  31. IEEE 1159 • 1159.x Task Force • Data Acquisition & Recorder Requirements for 1159-1995 • Combination of 1159.1 & 1159.2 • Coordination with IEC standards (61000-4-30 and revisions) • New recommended practice to be developed by July 2001 • 1159.3 Task Force • Power Quality Data Interchange Format (PQDIF) • Format for the exchange of PQ and other information between applications • Developed by Electrotek Concepts

  32. IEEE 519-1992 • Recommended Practice For Harmonics • Recommends Limits at the PCC • Voltage Harmonics • Current Harmonics • Ongoing work to modify IEEE 519-1992 • Limits for within a facility • Frequency dependant

  33. International Electrotechnical Commission (IEC) • International standards for all electrical, electronic and related technologies. • IEC Study Committee 77A – Electromagnetic Compatibility, presently 5 Working groups • SC77A/WG 1: Harmonics and other low-frequency disturbances • SC77A/WG 2 : Voltage fluctuations and other low-frequency disturbances • SC77A/WG 6 : Low frequency immunity tests • SC77A/WG 8: Electromagnetic interference related to the network frequency • SC77A/WG 9: Power Quality measurement methods

  34. Types Of Power Quality Disturbances (as per IEEE 1159) • Transients • RMS Variations • Short Duration Variations • Long Duration Variations • Sustained • Waveform Distortion • DC Offset • Harmonics • Interharmonics • Notching • Voltage Fluctuations • Power Frequency Variations

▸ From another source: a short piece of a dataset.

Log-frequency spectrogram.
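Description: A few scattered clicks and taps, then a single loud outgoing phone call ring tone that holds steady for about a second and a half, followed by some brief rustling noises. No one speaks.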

  35. Transient Characteristics • High frequency "event" • also called Spike, Impulse • Rise time (dv/dt) • Ring frequency • Point-on-wave • Relative versus Absolute amplitude • Multiple zero crossings

  36. Transients Unipolar Oscillatory Bipolar Notching Positive 200 100 0 -100 -200 Negative Multiple Zero Crossings

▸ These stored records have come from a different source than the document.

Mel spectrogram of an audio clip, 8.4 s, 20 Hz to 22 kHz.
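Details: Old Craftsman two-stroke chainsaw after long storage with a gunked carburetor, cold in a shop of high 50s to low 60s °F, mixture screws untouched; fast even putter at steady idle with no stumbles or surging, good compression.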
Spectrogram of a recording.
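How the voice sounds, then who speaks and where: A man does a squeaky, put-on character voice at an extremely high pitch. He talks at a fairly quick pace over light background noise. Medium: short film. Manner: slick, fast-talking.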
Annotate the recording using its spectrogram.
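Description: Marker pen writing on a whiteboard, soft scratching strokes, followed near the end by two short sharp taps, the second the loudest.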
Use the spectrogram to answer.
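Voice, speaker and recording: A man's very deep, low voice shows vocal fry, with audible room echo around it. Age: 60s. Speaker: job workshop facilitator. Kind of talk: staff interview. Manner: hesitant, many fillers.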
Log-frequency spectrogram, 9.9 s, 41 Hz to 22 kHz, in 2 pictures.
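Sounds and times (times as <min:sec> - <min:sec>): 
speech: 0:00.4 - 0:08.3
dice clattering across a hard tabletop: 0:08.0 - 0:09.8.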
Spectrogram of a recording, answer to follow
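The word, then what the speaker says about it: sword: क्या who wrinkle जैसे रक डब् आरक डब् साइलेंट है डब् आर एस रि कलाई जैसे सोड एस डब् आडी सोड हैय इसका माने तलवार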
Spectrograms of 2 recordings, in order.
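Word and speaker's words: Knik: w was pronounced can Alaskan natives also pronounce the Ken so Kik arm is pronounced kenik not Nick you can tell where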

  37. Transients Possible Effects • Data corruption • Equipment damage • Data transmission errors • Intermittent equipment operation • Reduced equipment life • Irreproducible problems Possible Causes • PF cap energization • Lightning • Loose connection • Load or source switching • RF burst 

  38. Power Factor Correction Capacitor Transient A transient power quality event has occurred on DataNode H09_5530. The event occurred at 10-16-2001 05:03:36 on phase A. Characteristics were Mag = 478.V (1.22pu), Max Deviation (Peak-to-Peak) = 271.V (0.69pu), Dur = 0.006 s (0.35 cyc.), Frequency = 1,568. Hz, Category = 3 Upstream Capacitor Switching

  39. RMS Voltage Variations • Instantaneous (0.5 - 30 cycles) • Sag (0.1 - 0.9 pu) • Swell (1.1 - 1.8 pu) • Momentary (30 cycles - 3 sec) • Interruption (< 0.1 pu, 0.5 cycles - 3s) • Sag • Swell • Temporary (3 sec - 1 minute)

  40. Swell Sag Interruption 200 150 100 50 0 -50 -100 -150 -200 RMS Voltage Variations

  41. SAGSOURCE GENERATED • DURATION • fault clearing schemes • may be series of sags (3-4) • MAGNITUDE • distance from source • feeder topology • cause • LOAD CURRENT • usually slightly higher, decrease, • or zero

  42. PQ Rule For a source generated Sag, the current usually decreases or goes to zero

  43. PQ Rule For a source generated Sag, the current usually decreases or goes to zero

  44. SAGLOAD GENERATED • DURATION • type & size of load • usually single event per device • MAGNITUDE • type & size of load • wiring & source impedance • LOAD CURRENT • usually significantly higher

  45. PQ Rule For a load generated Sag, the current usually increases significantly.

  46. Motor Starting- Another Cause of Sags

  47. Motor Starting– Inrush Current with decay

  48. SWELLS • Sudden change in load • Line-to-ground fault on another phase • Often precede a sag

  49. SWELLS when Load Drops Off

  50. Voltage Variations Sags/Swells Possible Causes • Sudden change in load current • Fault on feeder • Fault on parallel feeder Possible Effects • Process interruption • Data loss • Data transmission errors • PLC or computer misoperation • Damaged Product